- **Collected data entries**:
============================================================
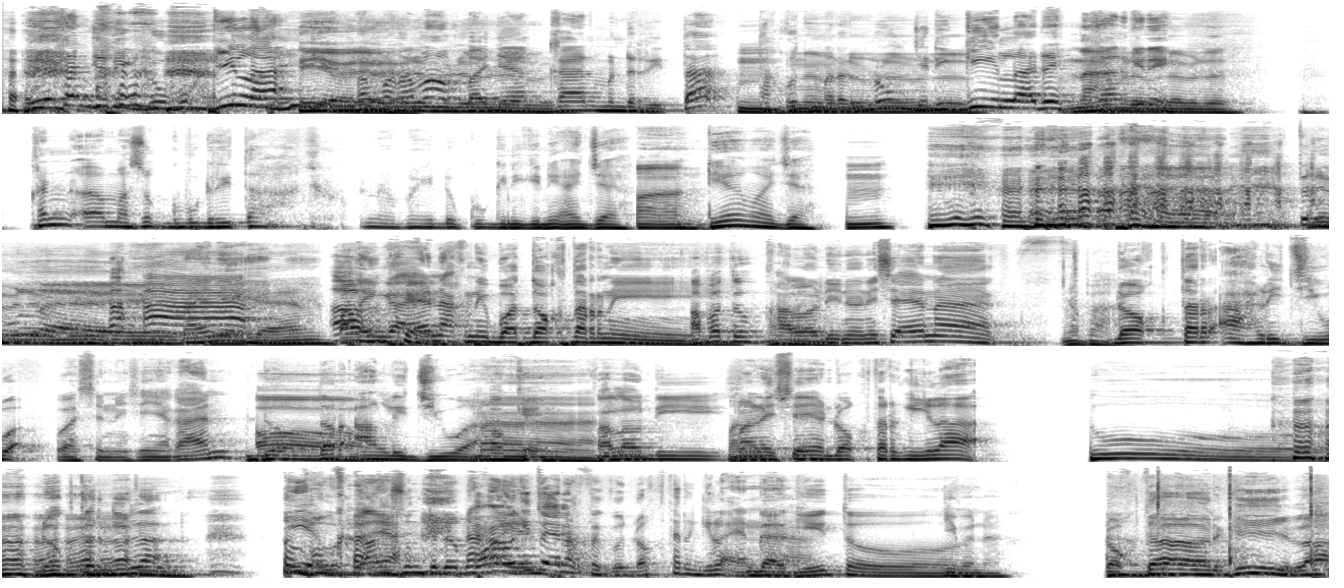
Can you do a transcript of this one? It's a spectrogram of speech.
dia kan jadi gubuk gila. Iya, bener, Lama-lama bener, bener, banyak kan menderita, takut bener, merenung bener, jadi bener. gila deh. Nah, Nah, gini. Bener-bener. Kan eh, masuk gubuk derita. Aduh, kenapa hidupku gini-gini aja? Ah. Diam aja. Hmm. Termulai. Nah ini kan. paling nggak Oke. enak nih buat dokter nih. Apa tuh? Kalau di Indonesia enak. Apa? Dokter ahli jiwa bahasa Indonesia kan. Dokter Oh. ahli jiwa. Nah. Oke. Kalau di Malaysia dokter gila. Tuh. dokter gila. Iya, Bukan langsung ya. to the Nah kalau gitu enak tuh dokter gila enak. Enggak gitu. Gimana? Dokter gila.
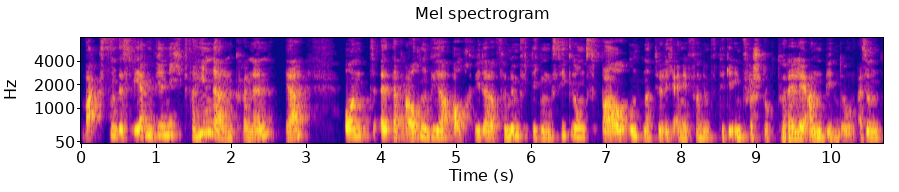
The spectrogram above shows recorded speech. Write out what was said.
wachsen. Das werden wir nicht verhindern können. Ja, und äh, da brauchen wir auch wieder vernünftigen Siedlungsbau und natürlich eine vernünftige infrastrukturelle Anbindung. Also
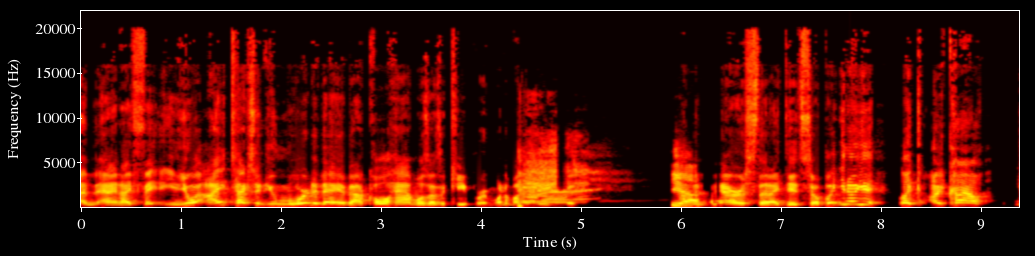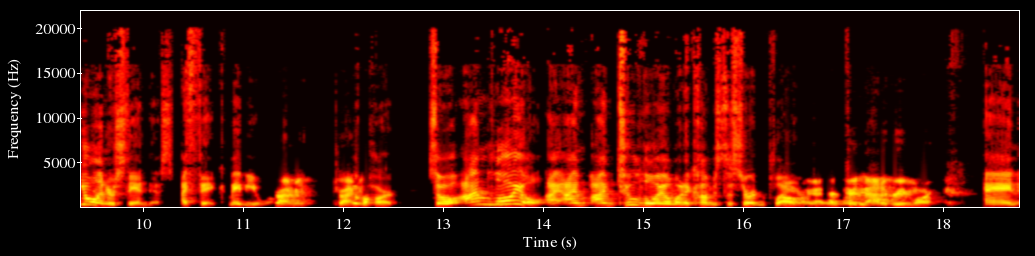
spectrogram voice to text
and, and I fa- you. I texted you more today about Cole Hamels as a keeper in one of my leagues. Yeah, I'm embarrassed that I did so. But you know, you like Kyle. You'll understand this. I think maybe you won't. Try me. Try You me. have a heart. So I'm loyal. I, I'm I'm too loyal when it comes to certain Oh players. my god, I could not agree more. And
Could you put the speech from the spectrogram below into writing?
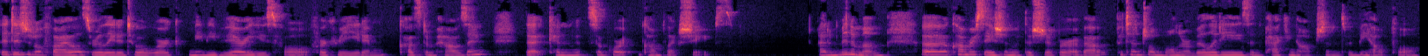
the digital files related to a work may be very useful for creating custom housing that can support complex shapes. At a minimum, a conversation with the shipper about potential vulnerabilities and packing options would be helpful,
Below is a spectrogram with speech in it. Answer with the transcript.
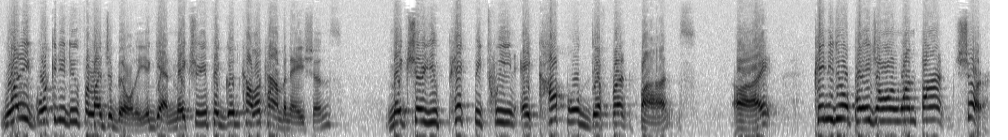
what, you, what can you do for legibility? Again, make sure you pick good color combinations. Make sure you pick between a couple different fonts. All right? Can you do a page all in one font? Sure.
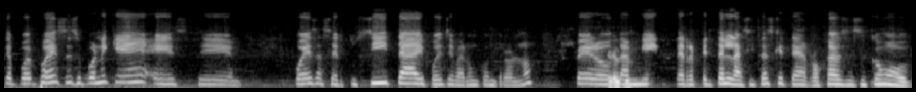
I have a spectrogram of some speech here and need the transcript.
te pues, se supone que este, puedes hacer tu cita y puedes llevar un control, ¿no? Pero también de repente las citas que te arrojas es como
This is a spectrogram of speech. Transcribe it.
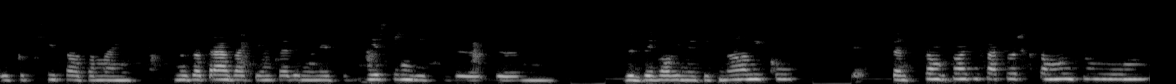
o que por si só também nos atrasa aqui um bocadinho neste, neste índice de, de, de desenvolvimento económico. Portanto, são, são aqui fatores que são muito,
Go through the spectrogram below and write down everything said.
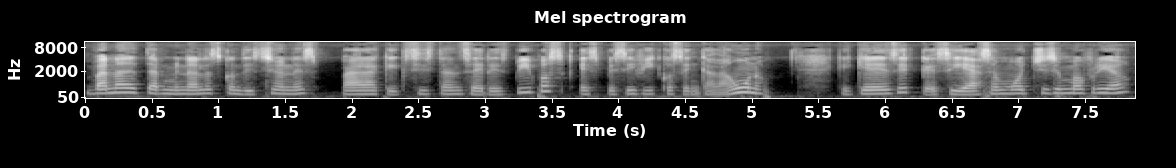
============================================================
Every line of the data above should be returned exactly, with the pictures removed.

- **EXERCISE ANSWER**:
Can you do a transcript of this one? It's a spectrogram of speech.
dia kan jadi gubuk gila. Iya, bener, Lama-lama bener, bener, banyak kan menderita, takut bener, merenung bener, jadi bener. gila deh. Nah, Nah, gini. Bener-bener. Kan eh, masuk gubuk derita. Aduh, kenapa hidupku gini-gini aja? Ah. Diam aja. Hmm. Termulai. Nah ini kan. paling nggak Oke. enak nih buat dokter nih. Apa tuh? Kalau di Indonesia enak. Apa? Dokter ahli jiwa bahasa Indonesia kan. Dokter Oh. ahli jiwa. Nah. Oke. Kalau di Malaysia dokter gila. Tuh. dokter gila. Iya, Bukan langsung ya. to the Nah kalau gitu enak tuh dokter gila enak. Enggak gitu. Gimana? Dokter gila.
The spectrogram above shows recorded speech. Write out what was said.
wachsen. Das werden wir nicht verhindern können. Ja, und äh, da brauchen wir auch wieder vernünftigen Siedlungsbau und natürlich eine vernünftige infrastrukturelle Anbindung. Also
spectrogram voice to text
and, and I fa- you. I texted you more today about Cole Hamels as a keeper in one of my leagues. Yeah, I'm embarrassed that I did so. But you know, you like Kyle. You'll understand this. I think maybe you won't. Try me. Try You me. have a heart. So I'm loyal. I, I'm I'm too loyal when it comes to certain Oh players. my god, I could not agree more. And
Could you put the speech from the spectrogram below into writing?
the digital files related to a work may be very useful for creating custom housing that can support complex shapes. At a minimum, a conversation with the shipper about potential vulnerabilities and packing options would be helpful,
Below is a spectrogram with speech in it. Answer with the transcript.
what, you, what can you do for legibility? Again, make sure you pick good color combinations. Make sure you pick between a couple different fonts. All right? Can you do a page all in one font? Sure.
I have a spectrogram of some speech here and need the transcript.
te pues, se supone que este, puedes hacer tu cita y puedes llevar un control, ¿no? Pero también de repente las citas que te arrojas es como
This is a spectrogram of speech. Transcribe it.
o que por si só também nos atrasa aqui um bocadinho neste, neste índice de, de, de desenvolvimento económico. Portanto, são, são aqui fatores que são muito,
Go through the spectrogram below and write down everything said.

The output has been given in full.